“The country is facing different challenges, like making sure the constitution is really [observed] in the life of the citizens. Constitutional guarantees should not be blocked from any corner,” he said.

When asked about a minister in the federal cabinet, Ananth Kumar Hegde, demanding that the constitution should be amended to curtail the rights of religious minorities, Cardinal Cleemis said: “People in responsible positions should not side-line the sacredness of the constitution.”

Cardinal Cleemis also cited a recent attack on carol singers and an attack on a children’s hostel owned by the Catholic church, both in Madhya Pradesh state, as “examples” of the violation of the freedom of religion guaranteed by the constitution.

Similarly, he severely criticised the controversial decisions of the Modi government to observe Good Governance Day on Christmas Day, and Digital India Day on Good Friday 2017.

“Any other date could have been fixed to launch such programmes. Why hurt the feelings of a community?” Cardinal Cleemis said.

The closing-day statement from the CBCI assembly stated: “No-one should doubt our loyalty or our commitment to the nation,” despite some Hindu nationalists branding Muslims and Christians as foreigners.

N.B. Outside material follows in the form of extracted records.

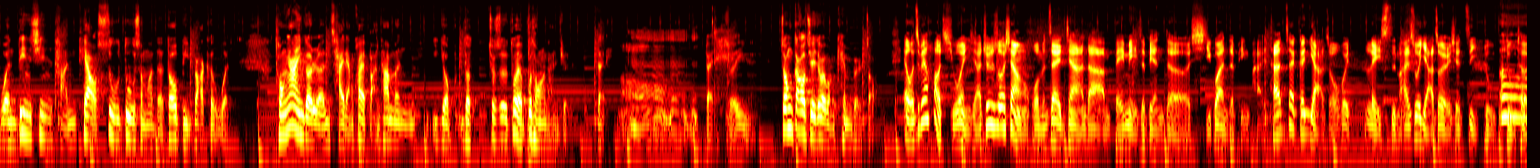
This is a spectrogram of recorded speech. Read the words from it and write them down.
稳定性、弹跳、速度什么的都比 Rocker 稳。同样一个人踩两块板，他们有有就是都有不同的感觉。对哦，嗯嗯嗯嗯，对，所以中高阶就会往 Camber 走。哎、我这边好奇问一下，就是说，像我们在加拿大、北美这边的习惯的品牌，它在跟亚洲会类似吗？还是说亚洲有一些自己独独特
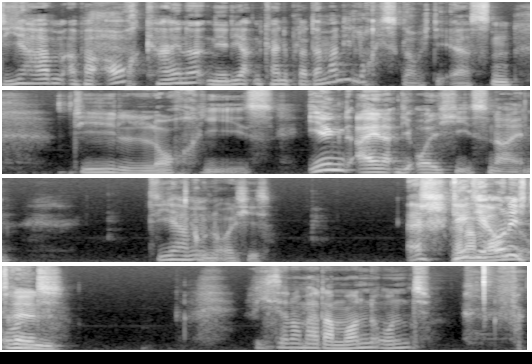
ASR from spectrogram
Die haben aber auch keine, nee, die hatten keine Platte. Dann waren die Lochis, glaube ich, die ersten. Die Lochis. Irgendeiner, die Olchis, nein. Die haben. Guten Olchis. Das steht hier auch nicht drin. und- Wie hieß er nochmal? Ramon und. Fuck.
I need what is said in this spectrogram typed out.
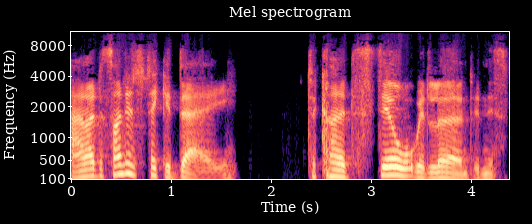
and I decided to take a day to kind of distill what we'd learned in this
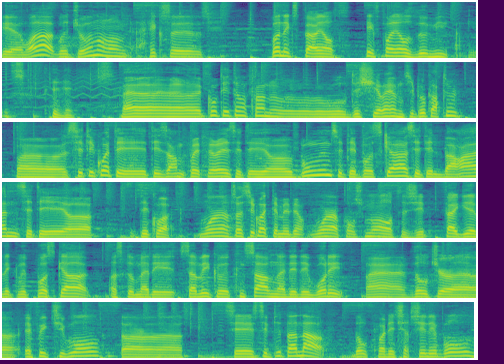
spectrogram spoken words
Et euh, voilà, donc, non, non, bonne expérience, expérience de vie. Euh, quand tu étais en train de déchirer un petit peu partout, euh, c'était quoi tes, tes armes préférées? C'était euh, c'était Posca, c'était le Baran, c'était euh, c'était quoi? Moi, Ça, c'est quoi que t'aimais bien? moi, franchement, j'ai fagué avec le Posca parce qu'on a des, vous savez que tout ça, on a des dévoilés. Ouais, donc, euh, effectivement, c'est, tout un art. Donc, faut aller chercher les bons,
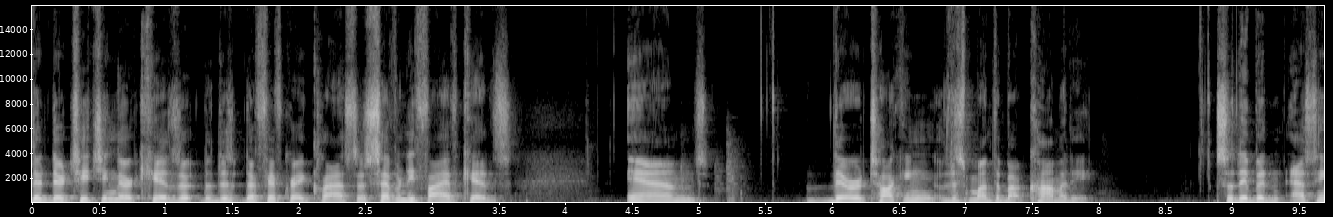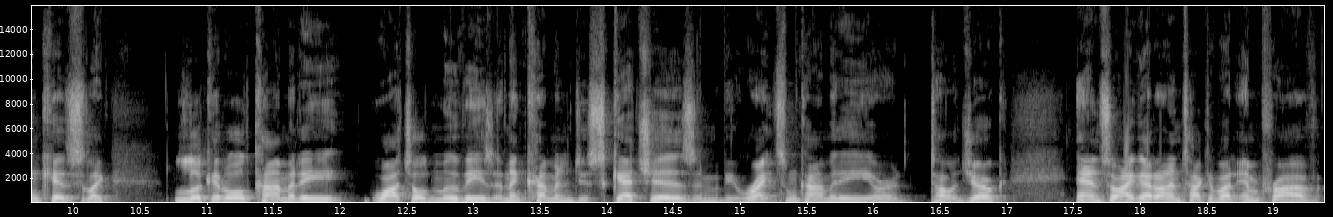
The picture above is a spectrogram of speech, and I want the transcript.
They're, they're teaching their kids, uh, their, their fifth grade class. There's 75 kids, and they're talking this month about comedy. So they've been asking kids to like look at old comedy, watch old movies, and then come and do sketches and maybe write some comedy or tell a joke. And so I got on and talked about improv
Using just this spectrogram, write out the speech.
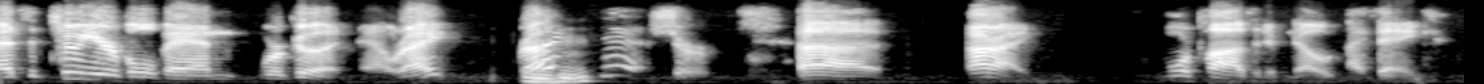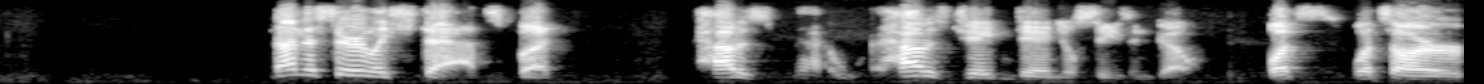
that's a two-year bowl ban. We're good now, right? Right? mhm. Yeah, sure. Uh, all right. More positive note, I think. Not necessarily stats, but how does how does Jayden Daniels' season go? What's what's our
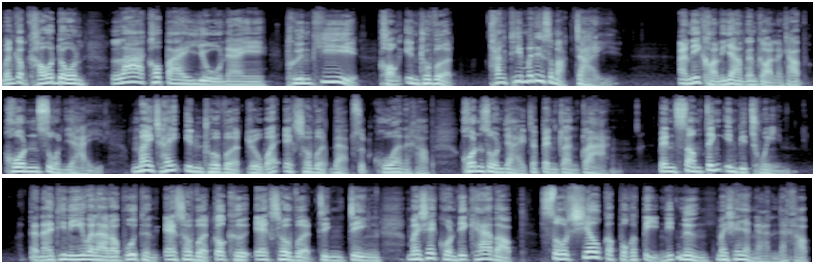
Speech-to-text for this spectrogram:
เหมือนกับเขาโดนลากเข้าไปอยู่ในพื้นที่ของ introvert ทั้งที่ไม่ได้สมัครใจ อันนี้ขอนิยามกันก่อนนะครับ คนส่วนใหญ่ไม่ใช่ introvert หรือว่า extrovert แบบสุดขั้วนะครับ คนส่วนใหญ่จะเป็นกลางๆ เป็น something in between แต่ในที่นี้เวลาเราพูดถึง extrovert ก็คือ extrovert จริง ๆ ไม่ใช่คนที่แค่แบบโซเชียลกับปกตินิดนึง ไม่ใช่อย่างนั้นนะครับ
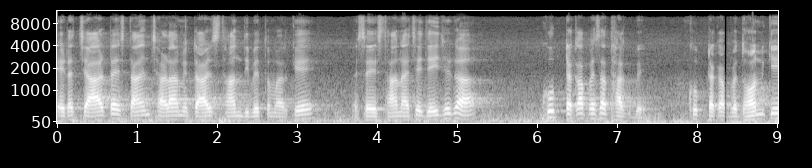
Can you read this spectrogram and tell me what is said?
এটা চারটা স্থান ছাড়া আমি একটা আর স্থান দিবে তোমারকে সেই স্থান আছে যেই জায়গা খুব টাকা পয়সা থাকবে খুব টাকা পয়সা ধনকে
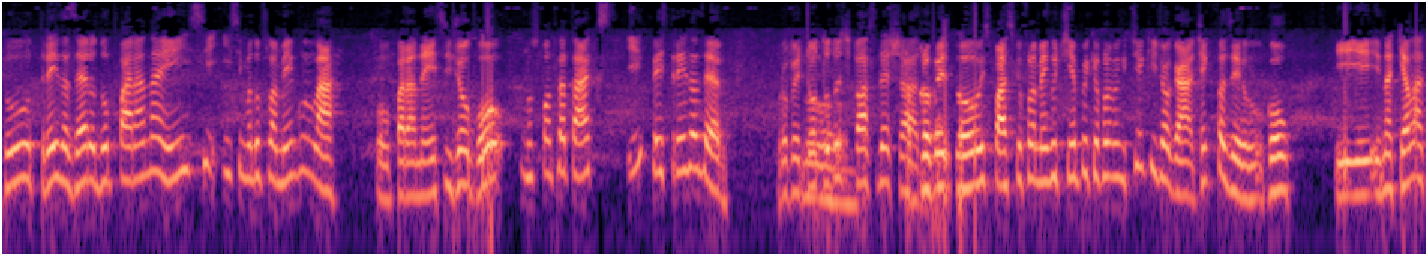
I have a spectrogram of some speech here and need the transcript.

The statement included an action-plan to make India’s constitution more widely known in all sectors of church and society, highlighting equality and religious freedom.

The CBCI also made a commitment to make its core activities – the provision of education and healthcare – more affordable to the poor, and more accessible by Dalits, many of whom are Christian, and other oppressed tribal groups.

Meanwhile, the general secretary of the Baptist Churches Council in the north-eastern state of Nagaland has cautioned Christians not to associate with the BJP ahead of state-assembly election day on 27th February.

In a letter addressed to the mostly Christian leaders of all political parties in the state, Rev Aelhou Keyho advised against surrendering “your Christian principles and, above all, your faith for the sake of money and development”. His letter made an apparent reference to attempts by the BJP to forge an electoral alliance to capture power in Nagaland with the support of Christians, reported Matters India.

Nagaland is one of three Christian-majority states in India. More than 88 per cent of the state’s population registered as Christians in the 2011 census.

- with World Watch Monitor staff